Precision Model 106 and 106B "Lucky Strike" (ca. mid 1950s)
The Precision Radiation Instruments Model 106B, also known as the “Lucky Strike,” was a Geiger Mueller survey instrument designed for uranium prospecting. The manufacturer claimed, "It is the lightest weight and smallest size ever achieved in an instrument of this type." There is no speaker to provide an audible signal but there is a connection on the top of the instrument for headphones. The count rate could also be estimated by observing the small flashing neon light to the left of the meter face.
For some reason, maybe it was just a part of being in LA, Precision Radiation Instruments was also in the music business. While none of the PRI-owned labels (Craftsman, Tops, etc) were household names, they did produce records for some reasonably well known entertainers such as Mel Torme and Lena Horne.

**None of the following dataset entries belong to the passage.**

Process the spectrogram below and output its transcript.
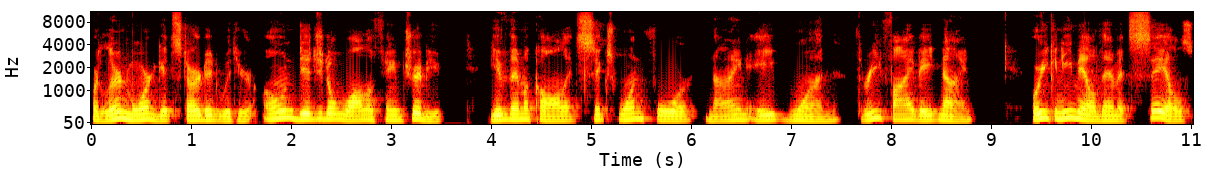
or learn more and get started with your own digital Wall of Fame tribute, give them a call at 614 981 3589, or you can email them at sales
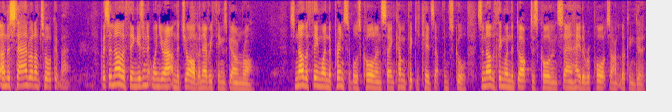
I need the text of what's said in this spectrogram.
understand what I'm talking about? But it's another thing, isn't it, when you're out on the job and everything's going wrong? It's another thing when the principal's calling and saying, Come pick your kids up from school. It's another thing when the doctor's calling and saying, Hey, the reports aren't looking good.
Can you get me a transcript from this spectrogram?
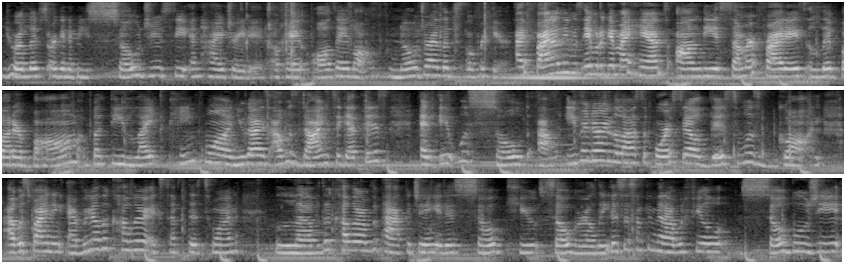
Your lips are gonna be so juicy and hydrated, okay, all day long. No dry lips over here. I finally was able to get my hands on the Summer Fridays Lip Butter Balm, but the light pink one. You guys, I was dying to get this and it was sold out. Even during the last Sephora sale, this was gone. I was finding every other color except this one. Love the color of the packaging. It is so cute, so girly. This is something that I would feel so bougie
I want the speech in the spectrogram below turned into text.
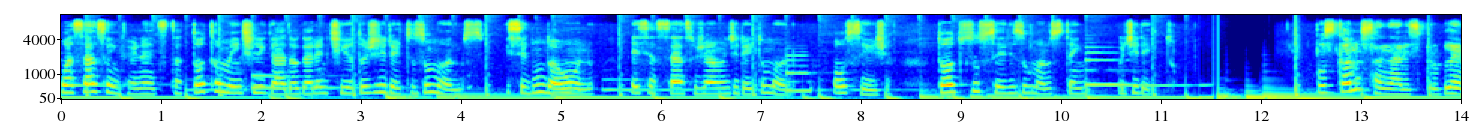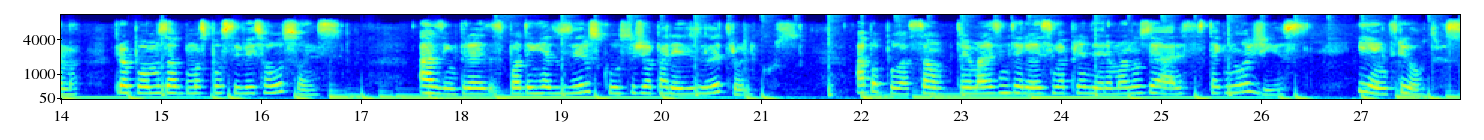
O acesso à internet está totalmente ligado à garantia dos direitos humanos, e segundo a ONU, esse acesso já é um direito humano, ou seja, todos os seres humanos têm o direito. Buscando sanar esse problema, propomos algumas possíveis soluções. As empresas podem reduzir os custos de aparelhos eletrônicos. A população tem mais interesse em aprender a manusear essas tecnologias, e entre outras.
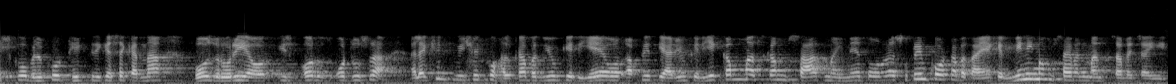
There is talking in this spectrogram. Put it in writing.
इसको बिल्कुल ठीक तरीके से करना बहुत ज़रूरी है। और इस और, और दूसरा इलेक्शन कमीशन को हल्का बंदियों के लिए और अपनी तैयारियों के लिए कम अज कम सात महीने तो उन्होंने सुप्रीम कोर्ट में बताया कि मिनिमम सेवन मंथ समय चाहिए।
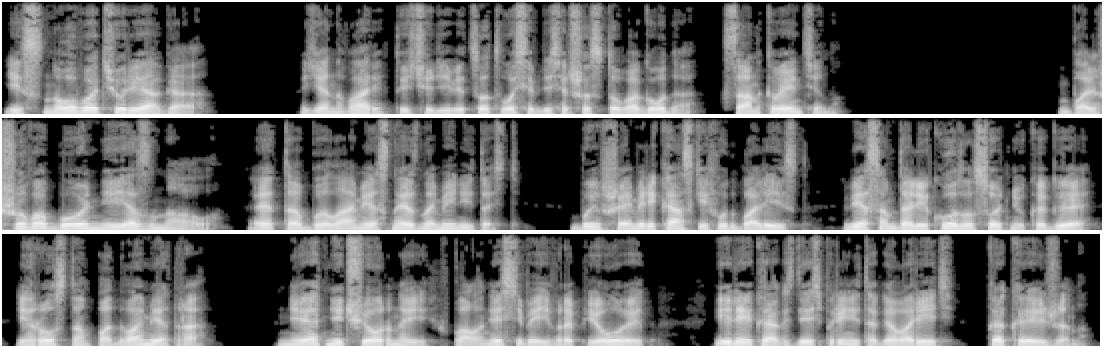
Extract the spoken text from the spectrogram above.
И снова тюряга. Январь 1986 года. Сан-Квентин. Большого Бонни я знал. Это была местная знаменитость. Бывший американский футболист, весом далеко за сотню кг и ростом по 2 метра. Нет, не черный, вполне себе европеоид, или, как здесь принято говорить, кокейжен.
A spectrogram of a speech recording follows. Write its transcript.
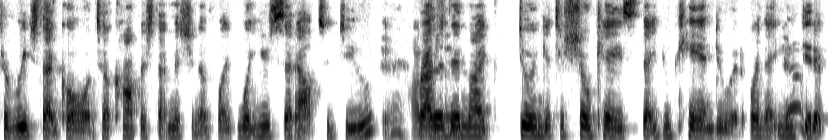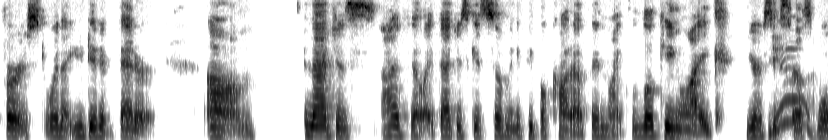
to reach that goal and to accomplish that mission of like what you set out to do yeah, rather than like doing it to showcase that you can do it or that you yeah. did it first or that you did it better. Um and that just i feel like that just gets so many people caught up in like looking like you're successful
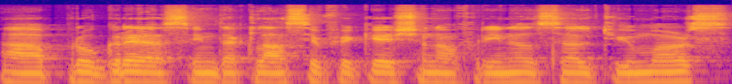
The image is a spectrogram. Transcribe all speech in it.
uh, progress in the classification of renal cell tumors.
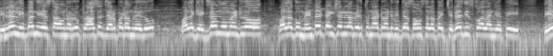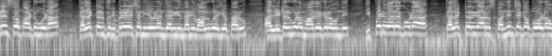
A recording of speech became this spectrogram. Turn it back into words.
పిల్లల్ని ఇబ్బంది చేస్తూ ఉన్నారు క్లాసులు జరపడం లేదు. వాళ్ళకి ఎగ్జామ్ మూమెంట్లో వాళ్ళకు మెంటల్ టెన్షన్గా పెడుతున్నటువంటి విద్యా సంస్థలపై చర్యలు తీసుకోవాలని చెప్పి పేరెంట్స్తో పాటు కూడా కలెక్టర్కు రిప్రజెంటేషన్ ఇవ్వడం జరిగిందని వాళ్ళు కూడా చెప్పారు. ఆ లెటర్ కూడా మా దగ్గర ఉంది. ఇప్పటి వరకు కూడా కలెక్టర్ గారు స్పందించకపోవడం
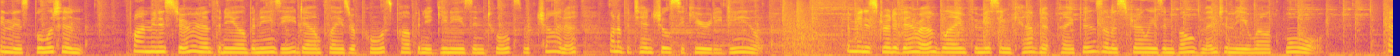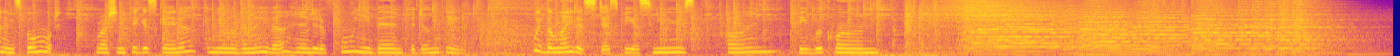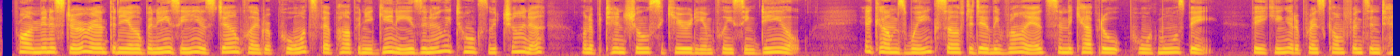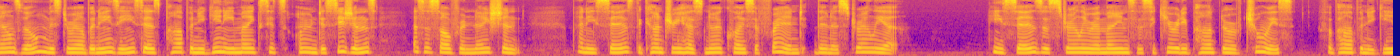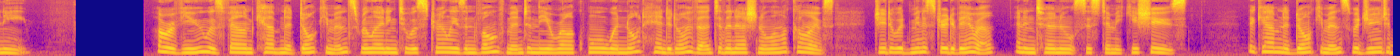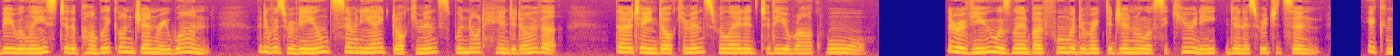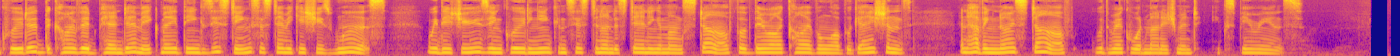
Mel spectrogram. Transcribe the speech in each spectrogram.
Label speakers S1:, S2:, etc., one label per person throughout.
S1: In this bulletin, Prime Minister Anthony Albanese downplays reports Papua New Guinea is in talks with China on a potential security deal. Administrative error blamed for missing cabinet papers on Australia's involvement in the Iraq War. And in sport, Russian figure skater Kamila Valieva handed a four-year ban for doping. With the latest SBS News, I'm Biwa Prime Minister Anthony Albanese has downplayed reports that Papua New Guinea is in early talks with China on a potential security and policing deal. It comes weeks after deadly riots in the capital, Port Moresby. Speaking at a press conference in Townsville, Mr Albanese says Papua New Guinea makes its own decisions as a sovereign nation, and he says the country has no closer friend than Australia. He says Australia remains the security partner of choice for Papua New Guinea. A review has found cabinet documents relating to Australia's involvement in the Iraq War were not handed over to the National Archives due to administrative error and internal systemic issues. The cabinet documents were due to be released to the public on January 1, but it was revealed 78 documents were not handed over. 13 documents related to the Iraq War. The review was led by former Director General of Security Dennis Richardson, it concluded the COVID pandemic made the existing systemic issues worse, with issues including inconsistent understanding among staff of their archival obligations and having no staff with record management experience.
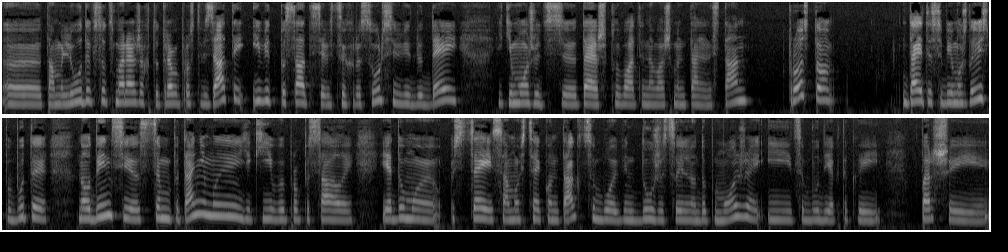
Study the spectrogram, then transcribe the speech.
е, там люди в соцмережах, то треба просто взяти і відписатися від цих ресурсів, від людей, які можуть е, теж впливати на ваш ментальний стан. Просто Дайте собі можливість побути наодинці з цими питаннями, які ви прописали. Я думаю, ось цей саме ось цей контакт з собою він дуже сильно допоможе, і це буде як такий перший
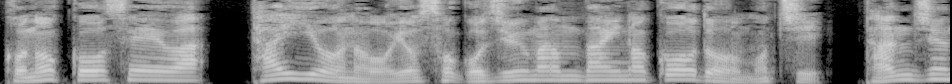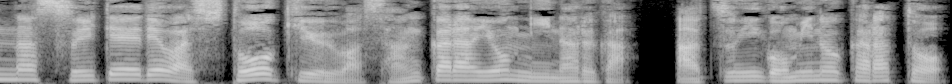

One PRI 33 1/3 record worth mentioning: "If the Bomb Falls," a primer on surviving a nuclear attack.
Detector: GM tube located inside the meter case (see elongate plastic covered window on bottom of case in photo above right).
Range: 0-0.2, 0-2 and 0-20 mR/h.
Batteries: Two 1.5 volt, two 45 volt and one 22.5 volt batteries
Dimensions: 3 3/4” x 6 3/4” x 4 1/2”
Weight: 5 pounds
Price: $99.50 in 1954 for Model 106A
- Atomic Energy Commission Radiation Instrument Catalog No. 2, Part 2, page SGM-49A, page date July 1, 1950 (Model 106).
- Atomic Energy Commission Radiation Measuring Instruments RIB-8 Catalog No. 3, page SGM-49A1, July 1, 1953 (Model 106).
- Precision Radiation Instruments, Inc. Catalog, (Model 106A) Form 1001B, 1954 copyright.
- Precision Radiation Instruments, Inc. Operation and Maintenance manual for the Model 106B "Lucky Strike" and the Model 107B "Professional." No date but the schematic for the Model 106B is dated September 1954.